**PROBLEM**.
Repeat the following entries exactly, excluding pictures.
=-=-=-=-=
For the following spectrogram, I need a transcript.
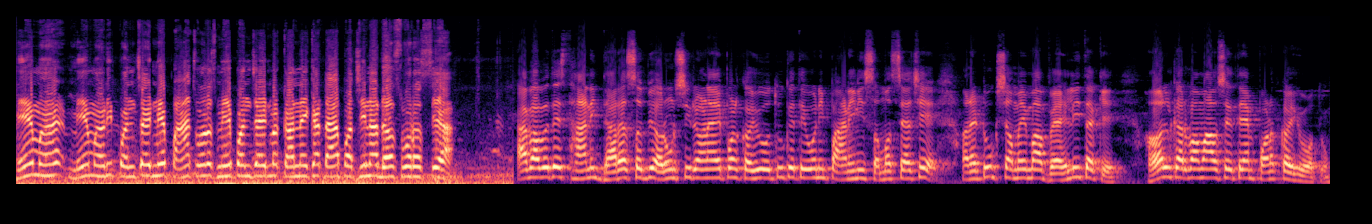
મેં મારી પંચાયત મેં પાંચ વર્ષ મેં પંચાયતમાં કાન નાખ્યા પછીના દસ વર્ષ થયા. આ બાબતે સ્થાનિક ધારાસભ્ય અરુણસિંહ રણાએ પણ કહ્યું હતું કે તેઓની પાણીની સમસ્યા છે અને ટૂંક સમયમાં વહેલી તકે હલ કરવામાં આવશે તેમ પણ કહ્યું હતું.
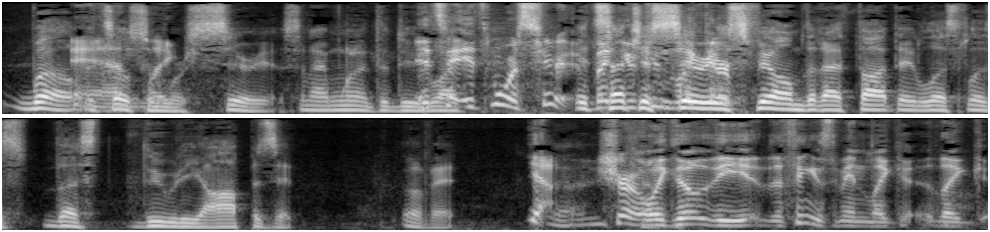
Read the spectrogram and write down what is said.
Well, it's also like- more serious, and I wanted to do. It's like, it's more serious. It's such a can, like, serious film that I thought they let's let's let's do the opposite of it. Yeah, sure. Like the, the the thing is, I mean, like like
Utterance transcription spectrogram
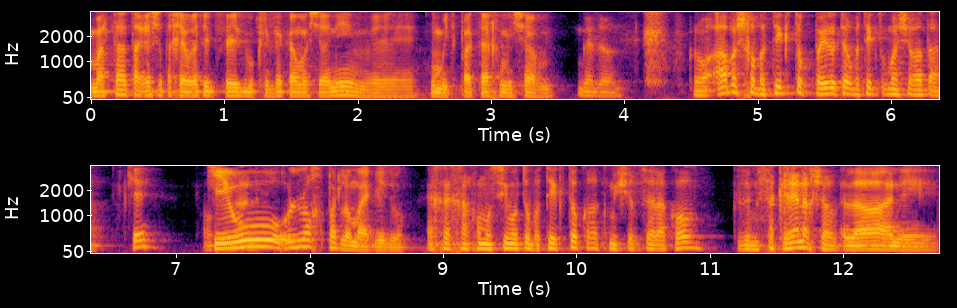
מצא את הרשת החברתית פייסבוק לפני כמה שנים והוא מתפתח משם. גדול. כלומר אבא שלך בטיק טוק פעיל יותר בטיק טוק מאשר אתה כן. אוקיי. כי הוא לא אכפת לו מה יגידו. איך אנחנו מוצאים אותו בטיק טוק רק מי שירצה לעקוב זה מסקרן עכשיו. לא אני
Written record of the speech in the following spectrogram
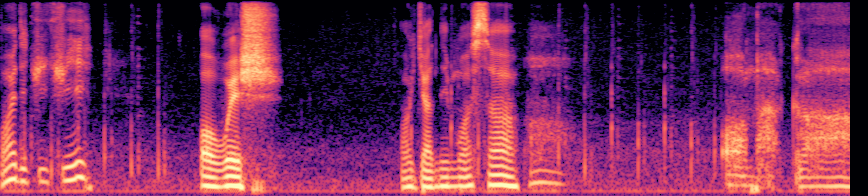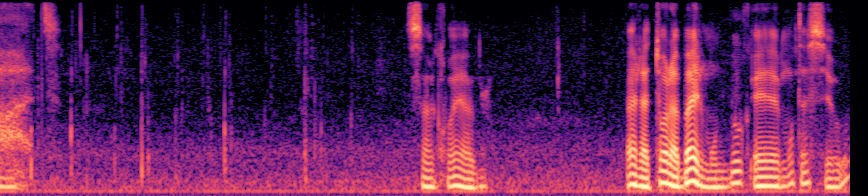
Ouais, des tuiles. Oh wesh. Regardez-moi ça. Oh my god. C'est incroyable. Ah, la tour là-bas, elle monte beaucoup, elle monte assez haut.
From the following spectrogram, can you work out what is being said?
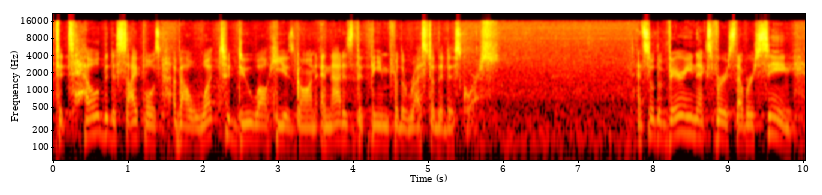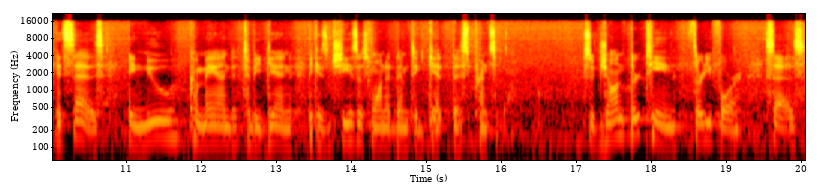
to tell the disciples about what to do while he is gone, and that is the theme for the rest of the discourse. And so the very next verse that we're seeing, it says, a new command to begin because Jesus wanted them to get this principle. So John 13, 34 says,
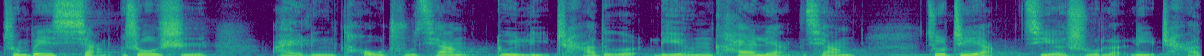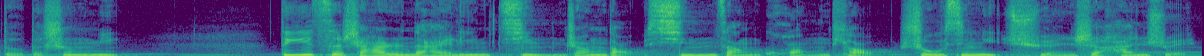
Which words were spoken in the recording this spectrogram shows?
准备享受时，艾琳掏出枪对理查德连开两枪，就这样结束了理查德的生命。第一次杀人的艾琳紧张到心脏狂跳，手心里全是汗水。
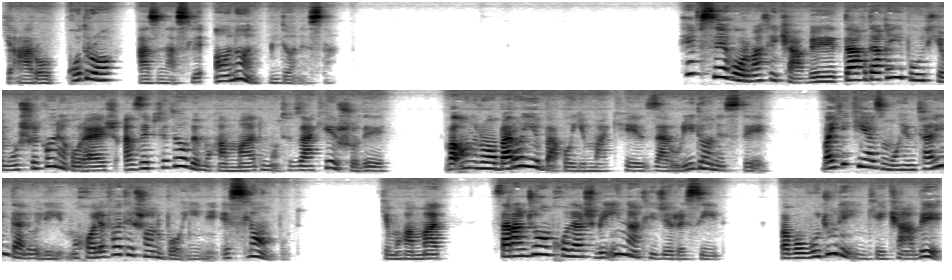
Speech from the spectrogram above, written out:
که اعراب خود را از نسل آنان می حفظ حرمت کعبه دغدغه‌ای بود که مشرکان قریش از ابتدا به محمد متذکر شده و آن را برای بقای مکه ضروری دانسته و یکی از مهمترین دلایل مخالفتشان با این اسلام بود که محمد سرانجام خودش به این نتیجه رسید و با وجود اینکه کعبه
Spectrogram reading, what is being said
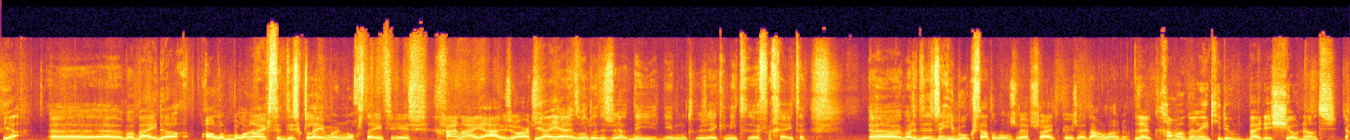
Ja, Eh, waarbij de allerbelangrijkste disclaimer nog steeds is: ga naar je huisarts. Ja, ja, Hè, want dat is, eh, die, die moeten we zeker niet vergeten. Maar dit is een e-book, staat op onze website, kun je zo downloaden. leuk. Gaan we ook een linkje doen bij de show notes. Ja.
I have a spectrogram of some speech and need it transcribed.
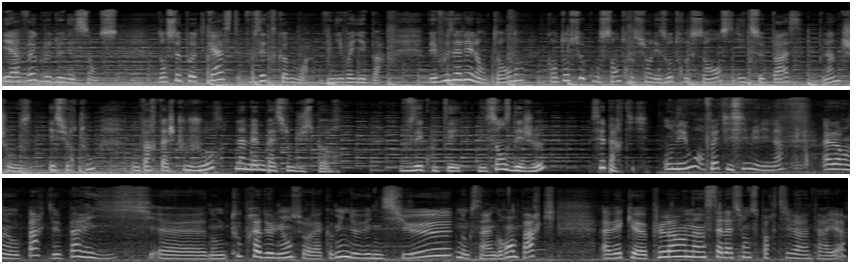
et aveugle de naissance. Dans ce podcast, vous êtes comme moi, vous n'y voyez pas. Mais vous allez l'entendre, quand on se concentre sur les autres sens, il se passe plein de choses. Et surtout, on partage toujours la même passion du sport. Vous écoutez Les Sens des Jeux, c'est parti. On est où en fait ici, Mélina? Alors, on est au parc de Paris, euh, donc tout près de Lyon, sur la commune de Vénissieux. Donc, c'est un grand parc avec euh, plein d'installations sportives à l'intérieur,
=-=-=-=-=
**OUTPUT FOR THIS TASK**.
For the following spectrogram, I need a transcript.
મેં મારી પંચાયત મેં પાંચ વર્ષ મેં પંચાયતમાં કાન નાખ્યા પછીના દસ વર્ષ થયા. આ બાબતે સ્થાનિક ધારાસભ્ય અરુણસિંહ રણાએ પણ કહ્યું હતું કે તેઓની પાણીની સમસ્યા છે અને ટૂંક સમયમાં વહેલી તકે હલ કરવામાં આવશે તેમ પણ કહ્યું હતું.
Read the spectrogram and write down what is said.
Well, it's also like- more serious, and I wanted to do. It's like, it's more serious. It's such a can, like, serious film that I thought they let's let's let's do the opposite of it. Yeah, sure. Like the, the the thing is, I mean, like like
Utterance transcription spectrogram
מצא את הרשת החברתית פייסבוק לפני כמה שנים והוא מתפתח משם. גדול. כלומר אבא שלך בטיק טוק פעיל יותר בטיק טוק מאשר אתה כן. אוקיי. כי הוא לא אכפת לו מה יגידו. איך אנחנו מוצאים אותו בטיק טוק רק מי שירצה לעקוב זה מסקרן עכשיו. לא אני
Written record of the speech in the following spectrogram
Ouais, des tuiles. Oh wesh. Regardez-moi ça. Oh my god. C'est incroyable. Ah, la tour là-bas, elle monte beaucoup, elle monte assez haut.
From the following spectrogram, can you work out what is being said?
to tell the disciples about what to do while he is gone, and that is the theme for the rest of the discourse. And so the very next verse that we're seeing, it says, a new command to begin because Jesus wanted them to get this principle. So John 13, 34 says,
Which words were spoken in the recording this spectrogram shows?
准备享受时，艾琳掏出枪对理查德连开两枪，就这样结束了理查德的生命。第一次杀人的艾琳紧张到心脏狂跳，手心里全是汗水。
Speech from the spectrogram above, written out:
که اعراب خود را از نسل آنان می حفظ حرمت کعبه دغدغه‌ای بود که مشرکان قریش از ابتدا به محمد متذکر شده و آن را برای بقای مکه ضروری دانسته و یکی از مهمترین دلایل مخالفتشان با این اسلام بود که محمد سرانجام خودش به این نتیجه رسید و با وجود اینکه کعبه
Spectrogram reading, what is being said
Ja, Eh, waarbij de allerbelangrijkste disclaimer nog steeds is: ga naar je huisarts. Ja, ja, Hè, want dat is, eh, die, die moeten we zeker niet vergeten. Maar dit is een e-book, staat op onze website, kun je zo downloaden. leuk. Gaan we ook een linkje doen bij de show notes. Ja.
I have a spectrogram of some speech and need it transcribed.
et aveugle de naissance. Dans ce podcast, vous êtes comme moi, vous n'y voyez pas. Mais vous allez l'entendre, quand on se concentre sur les autres sens, il se passe plein de choses. Et surtout, on partage toujours la même passion du sport. Vous écoutez Les Sens des Jeux, c'est parti. On est où en fait ici, Mélina? Alors, on est au parc de Paris, euh, donc tout près de Lyon, sur la commune de Vénissieux. Donc, c'est un grand parc avec euh, plein d'installations sportives à l'intérieur,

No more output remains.